≡ Menu

Some Links

GMU Econ alumn Dominic Pino reports on a new paper detailing the costs of the Jones Act. A slice:

Almost $800 million per year in costs for consumers of petroleum products alone, according to a new paper.

The Jones Act was passed in 1920 and is one of the strictest protectionist laws on the books. It says ships carrying freight between U.S. ports must be built, owned, and crewed by Americans, and they must be flagged in the U.S. Few ships meet those requirements (in the case of LNG tankers, zero ships meet those requirements), so American consumers pay higher costs for a variety of goods.

Those costs are especially notable in the petroleum industry. Most refining in the U.S. is done near the Gulf Coast. It would be very convenient to load gasoline, jet fuel, diesel, and other refined products onto ships and transport them to the East Coast, which is home to a significant portion of the U.S. population. But the Jones Act makes that difficult, so the East Coast frequently imports fuels from abroad that cost more than what U.S.-made fuels would cost.

Ryan Kellogg of the University of Chicago and Richard Sweeney of Boston College calculated the costs of the Jones Act on East Coast petroleum markets in a new National Bureau of Economic Research working paper. They only look at the East Coast because transporting petroleum products by water to other regions would be less practical. They use data from 2018 and 2019.

Jonathan Putnam’s letter in today’s Wall Street Journal is a gem:

Ilya Shapiro warns against “The Wealth Tax You May Already Owe” (op-ed, Dec. 7) and the havoc that will result if the court recognizes a congressional right to tax unrealized gains as “income.” He understates his case.

The government only taxes net gains—that is, after deductions. Therefore, I hereby declare my future charitable donation of $50 million. An unrealized deduction, you say? Why should I get the benefit today of a donation that may never occur? Exactly.

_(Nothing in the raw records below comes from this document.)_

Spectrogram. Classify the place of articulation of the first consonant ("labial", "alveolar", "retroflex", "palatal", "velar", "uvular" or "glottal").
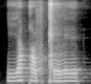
uvular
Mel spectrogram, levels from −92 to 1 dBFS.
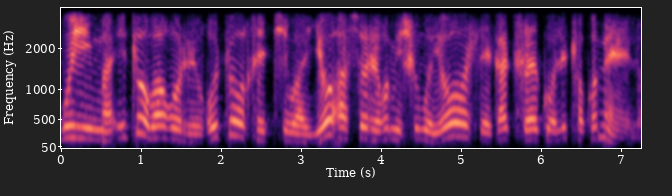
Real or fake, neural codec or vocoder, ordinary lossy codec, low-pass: real; none; none; 3.6 kHz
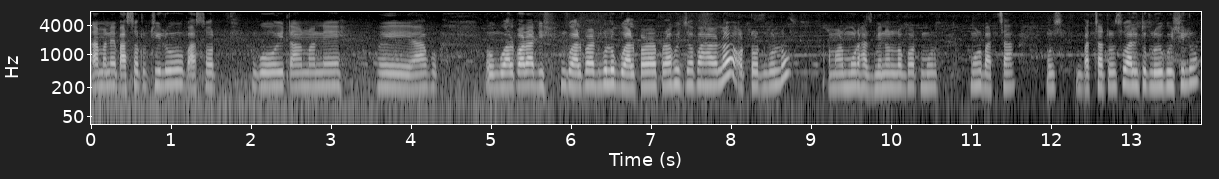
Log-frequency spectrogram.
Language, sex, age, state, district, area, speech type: Assamese, female, 45-60, Assam, Udalguri, rural, spontaneous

Jonathan Putnam
Marblehead, Mass.

Here’s the published version of Mike Munger’s paper titled “‘Apparently You Don’t'”: Economist Jokes as an Educational Tool.”

John Cochrane blogs about the unintentionally comical state of the sociology profession.

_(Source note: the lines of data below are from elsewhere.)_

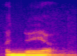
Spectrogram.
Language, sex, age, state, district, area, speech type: Sanskrit, female, 18-30, Kerala, Kannur, rural, spontaneous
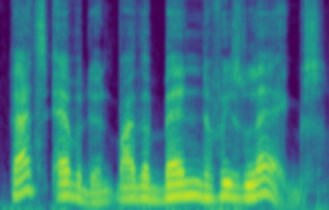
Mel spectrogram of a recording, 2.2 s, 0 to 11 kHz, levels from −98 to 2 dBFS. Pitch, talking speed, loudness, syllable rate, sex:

Alvaro Vargas Llosa describes some of the many challenges that await Argentina’s new president, Javier Milei.

Will Ruger and Jason Sorens draw lessons for America from New Hampshire.

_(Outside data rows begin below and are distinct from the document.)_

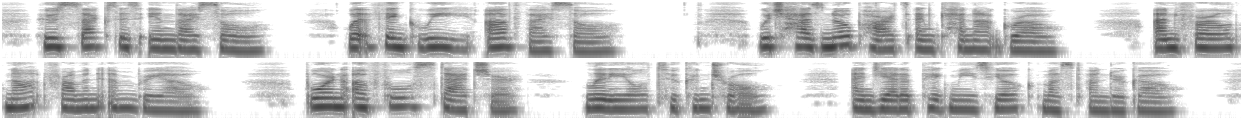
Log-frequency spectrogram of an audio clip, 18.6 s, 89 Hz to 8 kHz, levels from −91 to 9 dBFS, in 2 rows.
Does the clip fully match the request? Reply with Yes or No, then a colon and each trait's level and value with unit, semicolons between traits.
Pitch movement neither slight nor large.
Yes: average, 3.3 semitones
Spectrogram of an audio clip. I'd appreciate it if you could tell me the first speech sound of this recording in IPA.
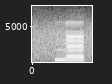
n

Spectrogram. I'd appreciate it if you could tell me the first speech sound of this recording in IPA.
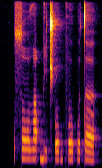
sˤ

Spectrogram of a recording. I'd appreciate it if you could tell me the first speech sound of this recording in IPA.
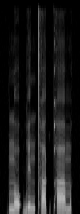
n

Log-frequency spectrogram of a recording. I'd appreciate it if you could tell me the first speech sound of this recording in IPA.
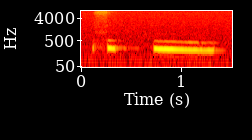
s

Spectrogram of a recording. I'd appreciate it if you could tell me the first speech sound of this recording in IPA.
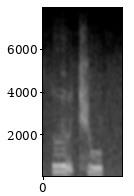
l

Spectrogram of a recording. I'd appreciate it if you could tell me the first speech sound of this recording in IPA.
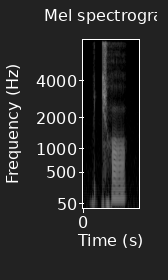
cʰ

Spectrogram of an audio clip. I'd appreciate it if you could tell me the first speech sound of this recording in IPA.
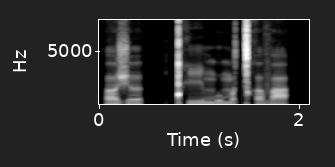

Matt Ridley warns of the dangers of gain-of-function research.

Jeffrey Blehar isn’t impressed with the credentials of Harvard’s president Claudine Gay. A slice:

Meanwhile, a few conservative commentators mused idly about how someone so utterly incompetent had been promoted to be the face of America’s most prestigious academic institution, a question that became ever more curious when it was pointed out that Gay, unlike any previous president of Harvard, had produced almost zero actual scholarship — a mere ten pieces in boutique academic journals since acquiring her Ph.D. from Harvard in 1998, no monographs or extended scholarly works to her name, and nothing whatsoever since 2016. In the hypercompetitive publish-or-perish world of academia, her rapid ascent from graduate student to professor to full tenure to a chair at Harvard to the presidency of the university in 2023 was quite the remarkable climb, one that most scholars would envy.